The RHS Tatton Park Flower show earlier this month left me with mixed emotions. Inspiring and grand to a degree, but a definite feeling of it being a bit like an exclusive club of which I didn’t belong. Nor one I particularly wanted to be a part of.
I didn’t however want that to be my only experience of horticultural shows. So, today I took a trip to the Chorley Flower Show. A very different experience altogether. It took just 20 minutes to get there, and despite the rather changeable weather, was no less busy than Tatton was on Members day. In many ways, it actually felt busier. I suspect that was more down to things being a little more tightly spaced. Knowing this was a more ‘family-friendly’ event, I took my 6-year-old daughter with me too. We queued to get our wristbands, £10 for myself and only £2 for my daughter.

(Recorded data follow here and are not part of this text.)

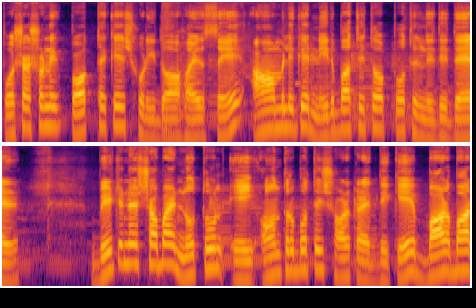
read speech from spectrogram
প্রশাসনিক পদ থেকে সরিয়ে দেওয়া হয়েছে আওয়ামী লীগের নির্বাচিত প্রতিনিধিদের। ব্রিটেনের সবাই নতুন এই অন্তর্বর্তী সরকারের দিকে বারবার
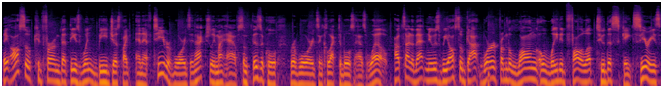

Much like Tatton, there were copious numbers of trade stands. The big difference was that these were mostly local craftsmen and plant nurseries – along with various wildlife trusts and charities offering the usual ‘summer fayre’ activities such as tombolas and raffles. However, it didn’t feel ‘cheap’. Whilst it was nowhere near as glossy as an RHS show, the plants on offer were no less healthy and the people no less knowledgable. Overall it felt like a really good balance – enough for serious gardeners, whilst still offering something for people with only a passing interest.
A number of marquees were offered, including the usual floral marquee which was crammed with both the usual and unusual offerings. I uncovered a local seed supplier of ‘unusual’ veg in here and will be perusing their catalogue in full in the coming days. Another marquee featured exhibitions from both amateurs and professionals alike. I was particularly pleased to see that judges added comments in some cases, including one presentation that was excluding based on size, but was praised for the idea. Small differences such as that, to me, made this show feel much more accessible to all. A ‘garden roadshow’ theatre was also found in here, with Adam Frost presenting a particularly popular talk as we drifted past.
There were a number of ‘community’ show gardens, roughly the same size as the school gardens at Tatton. A number of these also completed by local schools, and just as worthy of their place at a flower show. The single biggest difference however was visitor involvement. The community show gardens were all manned by people representing them and explaining them. Some even encouraged visitors to take part in them. My daughter painted a pebble to add to one of them. The show gardens, of which there were two, could both be explored fully. You were welcome to walk around them and touch them. The main show garden, ‘The Garden of Reflection’ had a stonemason working on it as part of the display. My understanding is this this garden will remain as a permanent feature at Astley Hall, where the show takes place.
This was my first visit to Astley Hall, but won’t be my last. The walled Vegetable Garden, open but not necessarily part of the show, was beautifully well tendered. A place I’ll certainly explore in greater detail at a later date. As is often the case with walled kitchen gardens, inspiration and ideas were at every turn.
The show continues tomorrow, July 29th (2018) and tickets are available at the gate. Whether a master of horticulture or a complete beginner, there’s something on offer for you and well worth a visit.